Heat Press Batting Together tape!  If that doesn't have you on the edge of your seat, I don't know what will.

Happy Sunday.

Tuesday, July 3, 2012

stash busting -- POW!!!

It's great to have a stash of fabric to draw on when starting a new quilt project or feeling inspired to whip up yet another toddler sun dress...but in this house my fabric stash sometimes serves other, less obvious functions....

Batgirl Frida

BATGIRL! thank you, Kona solids

This was Greg's and Jackson's after-dinner handiwork. 
 They made our little caped crusader very happy.

our little crime fighter

Monday, July 2, 2012


Today is a holiday in Canada -- technically it's the day after Canada Day (July 1), but it is a day off work for most Canadians this year because July 1 fell on a Sunday.  My husband and I both teach at universities, so our summer work schedules are always pretty wonky (alternating intense work-on-deadline with quiet spells) but today still felt like a real holiday at our house.

Aforementioned Sweet Husband let me sleep in until 9 a.m., and then we traded places -- I took care of Frida and he went back to sleep.  Frida and I set out with the stroller and went to my favourite fruit and veggie stand on Bloor Street, where we managed to buy a veritable mountain of organic produce for $29. Yay! (Not everyone closes shop today.) We celebrated when we got back home with a little mid-morning feast of cherries, blueberries, and mango on our front porch.

Facing another hot afternoon, I decided to blend some blueberries, bananas, vanilla, maple syrup, soy milk, and leftover coconut milk with the intention of making popsicles for later in the day...but just in the nick of time I remembered that we were out of sticks for our super-deluxe popsicle mold (best purchase of last summer).  So I added some spoonfuls of yogurt and put the whole thing in our ice-cream maker (which had been collecting dust for a few summers, but was recently brought back into circulation).

The counter was a little crowded in our little kitchen, but with the sun streaming in through my new-ish curtains (made to match our new-ish "green apple" colour KitchenAid blender) it was a sweet sight.
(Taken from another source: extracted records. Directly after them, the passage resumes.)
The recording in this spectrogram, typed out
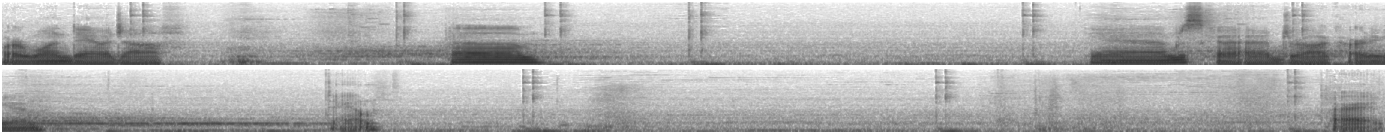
or one damage off. Um Yeah, I'm just gonna draw a card again. Damn. Alright.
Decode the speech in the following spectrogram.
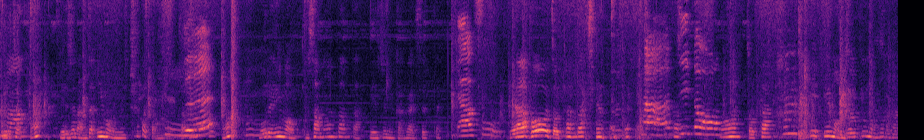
그렇죠? 어? 예전 앉아 이모는 죽었다. 왜? 어? 모레 이모 부산 온단다. 예준이 가가 있을 때. 야후. 야호 좋단다 지나. 사지도 어 좋다. 이, 이모 언제 올기는 물어봐.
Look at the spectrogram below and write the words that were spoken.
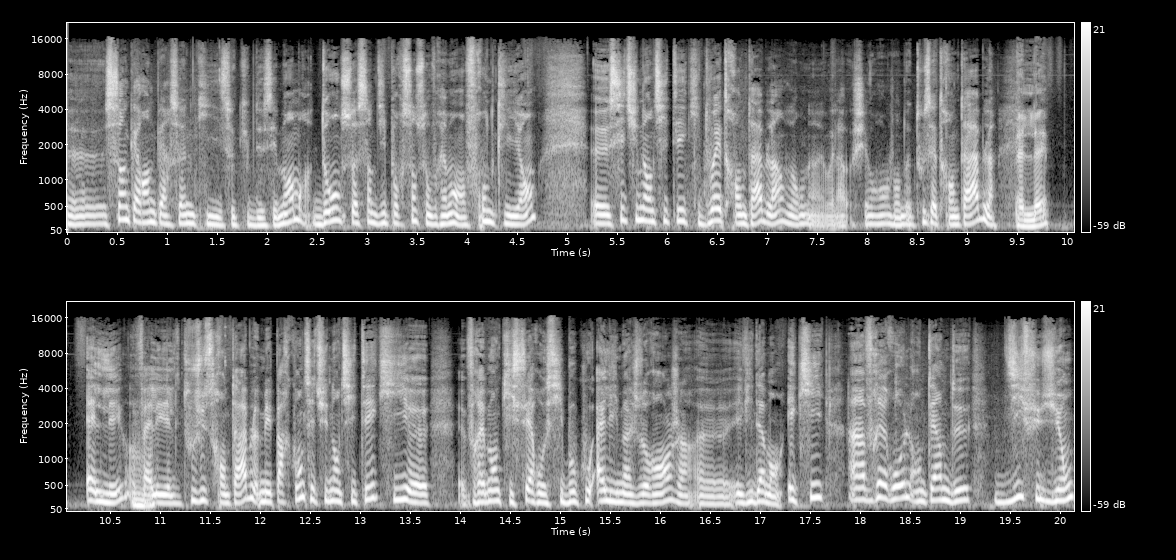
Euh, 140 personnes qui s'occupent de ces membres, dont 70% sont vraiment en front de client. Euh, c'est une entité qui doit être rentable. Hein, voilà, chez Orange, on doit tous être rentable. Elle l'est? Elle l'est, Mhm. enfin elle, est, elle est tout juste rentable, mais par contre c'est une entité qui euh, vraiment qui sert aussi beaucoup à l'image d'Orange, euh, évidemment, et qui a un vrai rôle en termes de diffusion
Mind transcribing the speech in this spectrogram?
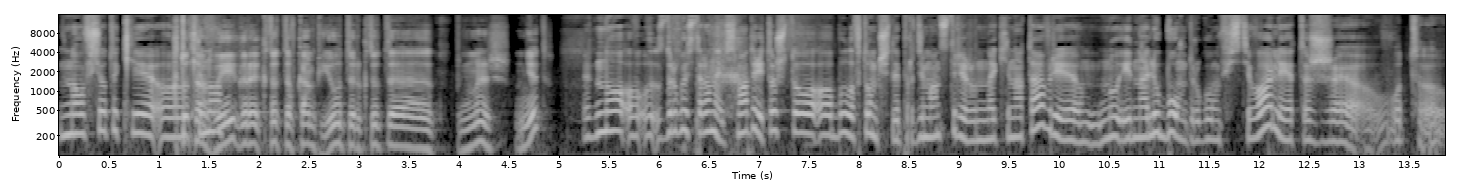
Но все-таки э, кто-то кино... в игры, кто-то в компьютер, кто-то, понимаешь, нет? Но, с другой стороны, смотри, то, что э, было в том числе продемонстрировано на Кинотавре, ну и на любом другом фестивале, это же э, вот э,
 Frida and I happily watched the ice cream maker work its noisy magic on our banana-blueberry concoction.

Buoyed by our domestic accomplishments we made a big batch of granola...a 4th interpretation of the recipe from The Homemade Pantry.  While our three trays of coconut-cashew granola baked, the house started to smell delicious!

It was a great morning.

Finally, this evening I pressed my completed Irish Chain quilt top, which will be a gift for our friend Danny (who has a big birthday next week).  This is a pattern from Denyse Schmidt's new book Modern Quilts, Traditional Inspiration -- and is indeed a very traditional design, using quite tiny squares to make up the "chain" (they're 3/4" finished).  It was a bit finicky to make, and I have to admit that it bothers me a wee bit that my corners are not all crisp -- not enough to want to re-do or to start using a lot of pins while piecing, oh no, but there you go. 

DS Irish Chain

DS Irish Chain

favourite detail from Irish Chain quilt top

DS Irish Chain

The chain in my version is (mostly) Yuwa Live Life letters (parchment coloured), with some of odd squares thrown in, including a few in Grand Tour Venice, aqua...those are the ones that really stand out and I'm going to feature that fabric in a strip on the back of the quilt.  The background fabric is the reverse side of Twilight Garden in mocha (an older Connecting Threads textured solid), which is very sedate...and has me itching to make something wildly and outrageously colourful.

Thanks to my 6'3" partner for holding yet another quilt top for me to photograph.  I wish we had a good spot for me to take unassisted pictures of full quilt tops -- a stretch of high fence, a clothesline, a picturesque barn door -- but alas! we do not.  So tall and patient husband to the rescue once again.

I hope fellow residents of Canada enjoyed their long weekend and that my American friends have a great 4th of July!